Oct/Nov 2007  •   Reviews & Interviews

Piano & Poetry

Review by Gilbert Wesley Purdy

Piano & Poetry.
Olga Magieres.
Base Point Media. 2006. 63 min.

Olga Magieres is a classically trained and widely respected pianist. She has studied with many of Europe's finest classical pianists. Her curriculum vitae includes the Royal Danish Music Academy, in Copenhagen, and Jerusalem's Rubin Academy of Music.

Her own creative efforts are avant-garde and improvisational rather than classical. Her work has previously been included on compilation CDs released by the Danish musical forum Skraep. She has appeared in many of the finer improvisational music venues throughout Europe, in the annual White Night Festival in Tel Aviv, and is a much sought after accompanist.

Ms. Magieres's first CD, Piano & Poetry, was released in November of 2006. Joining her, to bring her musical vision to fruition, are many of Denmark's better known avant-garde musicians. Lotte Anker is on tenor saxophone, Peter Friis Nielson on electric bass, and P. O. Joergens on drums. The first two began playing together with Magieres as early as 1993 as members of the MAF Trio. Joergens has traveled in the same performance circles for years and surely recommended himself by his nuanced playing style.

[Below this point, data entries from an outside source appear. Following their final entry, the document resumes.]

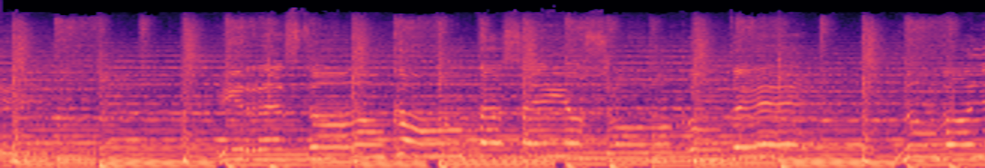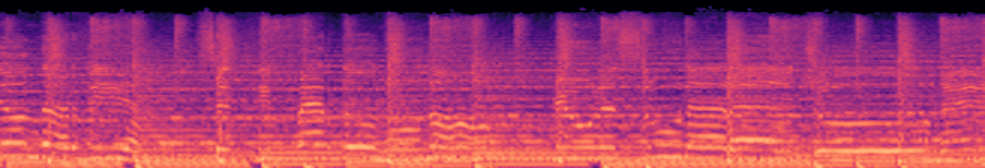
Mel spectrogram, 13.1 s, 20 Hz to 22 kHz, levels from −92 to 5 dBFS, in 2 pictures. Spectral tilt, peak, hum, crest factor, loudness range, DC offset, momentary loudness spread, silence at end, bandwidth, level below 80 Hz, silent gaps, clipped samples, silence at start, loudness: -5 dB/octave; 0 dBFS; none; 12 dB; 1 LU; under 0.1%; 3 LU; 0 s; 17 kHz; -26 dBFS; none; under 0.1%; 0 s; -14 LUFS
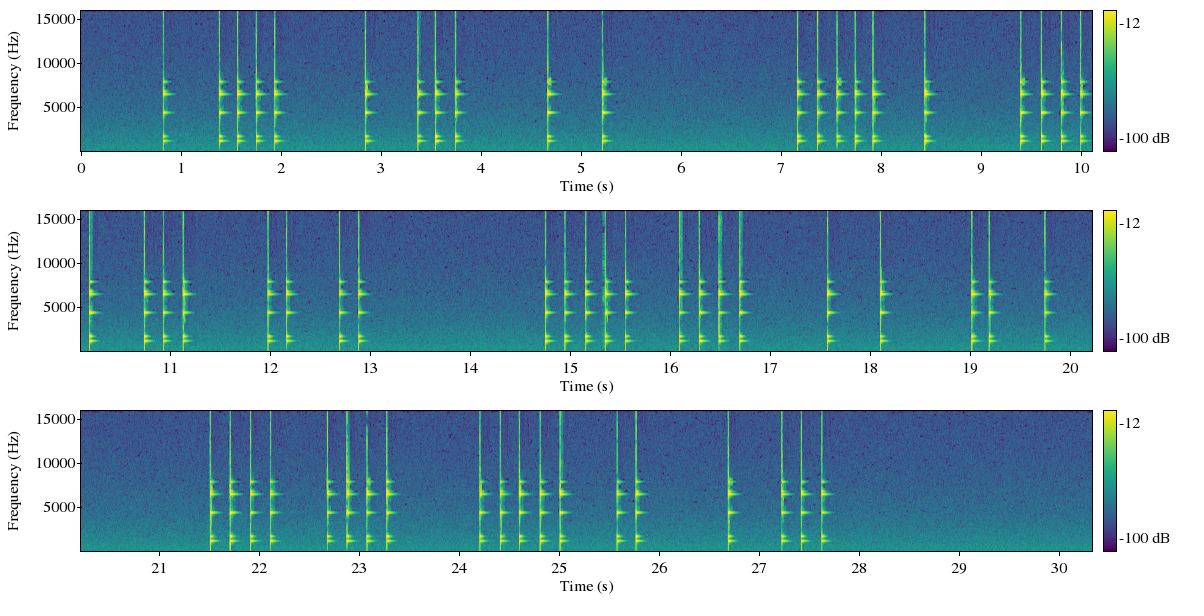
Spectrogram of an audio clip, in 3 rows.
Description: Tap code, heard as taps on glass, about 5 knocks a second. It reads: DCA VXG YAF TWC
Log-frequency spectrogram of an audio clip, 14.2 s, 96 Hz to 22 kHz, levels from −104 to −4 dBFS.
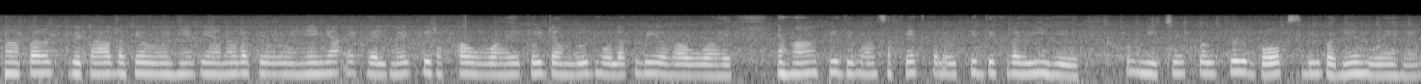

Martin Klapper and Joel Leonard Katz round out the group. Klapper's specialty is musical toys and electronic music. Katz improvises from well known popular songs into lyrical regions hitherto unimagined.

Piano & Poetry opens with three tracks heavy on musical toys and electronic music. For brief moments guest vocals would seem to be supplied by R2D2. The second track, "Quintet with Klapper II," includes gratifying amounts of bluesy, wailing sax and an almost free jazz quality. While jazz sounds wander in and out of the CD, only on two occasions do they set the tone of any given piece and this is one of them.

Next up is Joel Leonard Katz singing "Smoke Gets in Your Eyes" (the first of two songs to feature him). Magieres plays a straightforward rendition of the old chestnut while Katz's vocals go from a frog-ish bass, to an exaggerated falsetto, to whispering, to simply speaking the lyrics. Klapper's sound effects slowly crescendo to accompany Katz until a pounding, dissonant piano and drum set join in for a grand, chaotic finale.

The fifth track "Wednesday I," returns to the bluesy sax. With toys and intermittent piano as background, Anker's sax and Friis Nielson's bass improvise a mellow free jazz line. There are some particularly nice moments here and the listener is left wanting more.

From this point until the final track (Katz's second song) Magieres's piano grows in importance. Her program refuses to settle into a single style. Piano & Poetry is the result of an eclectic taste even indulging in suspended harmonic chords, and, at times, in snippets of outright melody.

The seventh track, "Thursday," begins with a drum and bass duet which resolves itself into a return of the sax from track 5. This, in turn, is taken over by the piano, strong, diverse, sometimes melodic, sometimes dissonant, and regularly punctuated throughout by blips from the sax.

For above an hour, in Piano & Poetry, Olga Magieres explores the various possibilities of her resources. The music is less frenzied (the Katz songs apart) than much (if not most) improvisational music. In fact, it could be called an improvised fantasia. Joergens's drum work is mostly cymbals and snares which adds to its ethereal quality.

Each piece has its own individual personalities. Played again, it may seem like a different CD as the listener focuses on a different instrument or competing tempo or her or his own mood. As Joel Leonard Katz assumes a child's voice and calls out "Bye-bye, bye-bye, bye-bye..." and the music fades, he or she will already be planning to stop back for another visit.